--- Exercise aim ---
Only the lines from the one containing "Spoken language spectrogram to written text" to the end of the listing below should be returned, exactly as written and without pictures.

--- Exercise data ---
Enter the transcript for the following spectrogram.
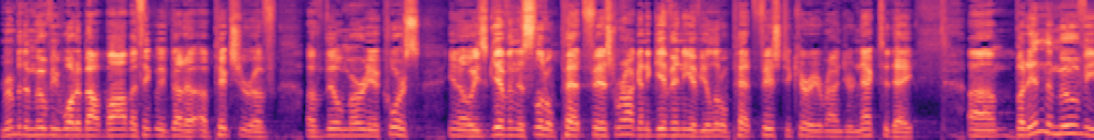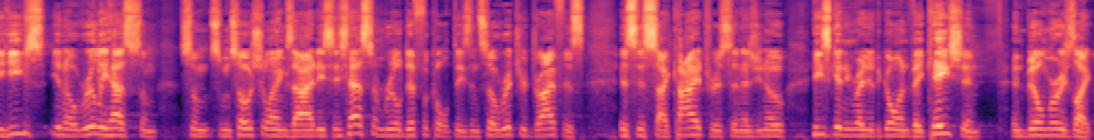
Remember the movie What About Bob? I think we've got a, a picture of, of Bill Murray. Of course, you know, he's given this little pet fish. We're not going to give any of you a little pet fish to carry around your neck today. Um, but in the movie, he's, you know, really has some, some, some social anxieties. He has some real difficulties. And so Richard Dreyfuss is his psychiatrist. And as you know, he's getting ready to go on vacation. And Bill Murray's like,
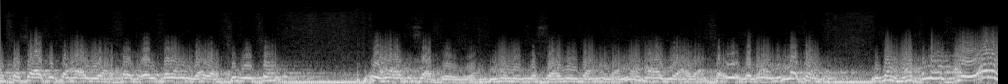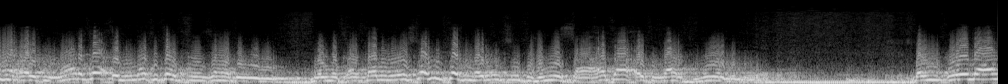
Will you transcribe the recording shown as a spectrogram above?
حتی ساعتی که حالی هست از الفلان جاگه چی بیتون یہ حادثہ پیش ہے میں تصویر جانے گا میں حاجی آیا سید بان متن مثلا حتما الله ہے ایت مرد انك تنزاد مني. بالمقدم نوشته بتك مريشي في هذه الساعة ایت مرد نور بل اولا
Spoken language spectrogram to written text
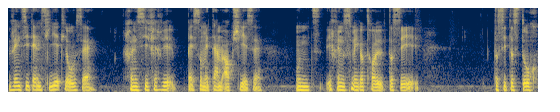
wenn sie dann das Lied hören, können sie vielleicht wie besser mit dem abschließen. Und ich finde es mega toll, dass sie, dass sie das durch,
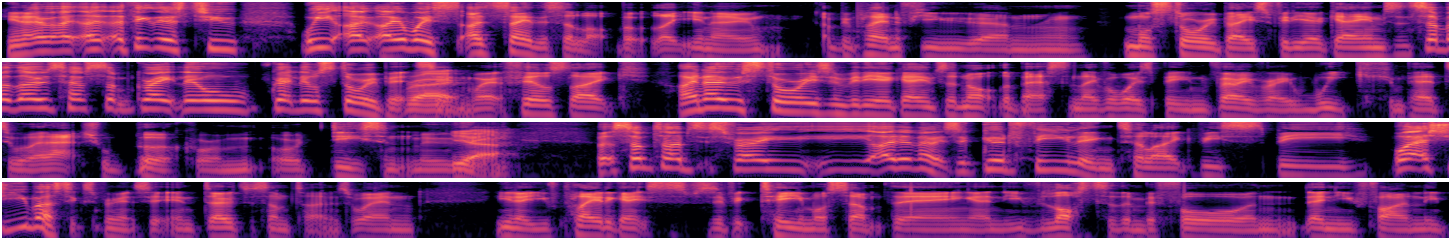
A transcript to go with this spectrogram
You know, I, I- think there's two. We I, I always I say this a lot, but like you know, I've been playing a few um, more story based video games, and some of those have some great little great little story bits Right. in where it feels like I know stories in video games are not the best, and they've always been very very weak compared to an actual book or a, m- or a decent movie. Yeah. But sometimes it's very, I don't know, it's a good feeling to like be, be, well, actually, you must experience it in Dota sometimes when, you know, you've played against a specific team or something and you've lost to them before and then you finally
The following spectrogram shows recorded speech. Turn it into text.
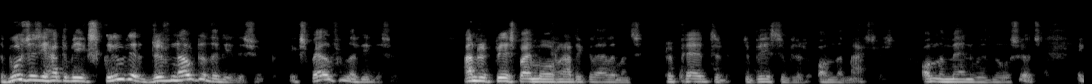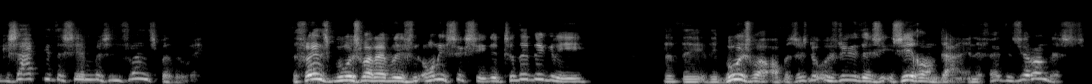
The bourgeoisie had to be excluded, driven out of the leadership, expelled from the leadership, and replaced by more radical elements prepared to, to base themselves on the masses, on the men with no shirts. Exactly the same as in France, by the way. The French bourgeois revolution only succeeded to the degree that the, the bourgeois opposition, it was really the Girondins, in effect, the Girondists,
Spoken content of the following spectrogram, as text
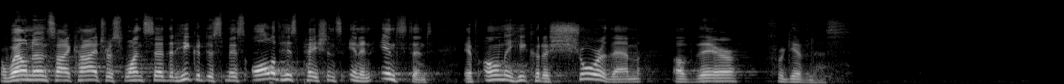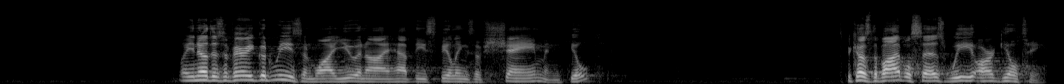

--- Exercise solution ---
Spoken language spectrogram to written text
wenn sie dann das Lied hören, können sie vielleicht wie besser mit dem abschließen. Und ich finde es mega toll, dass sie, dass sie das durch,
A transcript to go with this spectrogram
You know, I, I- think there's two. We I, I always I say this a lot, but like you know, I've been playing a few um, more story based video games, and some of those have some great little great little story bits Right. in where it feels like I know stories in video games are not the best, and they've always been very very weak compared to an actual book or a, m- or a decent movie. Yeah. But sometimes it's very, I don't know, it's a good feeling to like be, be, well, actually, you must experience it in Dota sometimes when, you know, you've played against a specific team or something and you've lost to them before and then you finally
The following spectrogram shows recorded speech. Turn it into text.
The bourgeoisie had to be excluded, driven out of the leadership, expelled from the leadership, and replaced by more radical elements prepared to, to base themselves on the masses, on the men with no shirts. Exactly the same as in France, by the way. The French bourgeois revolution only succeeded to the degree that the, the bourgeois opposition, it was really the Girondins, in effect, the Girondists,
Spoken content of the following spectrogram, as text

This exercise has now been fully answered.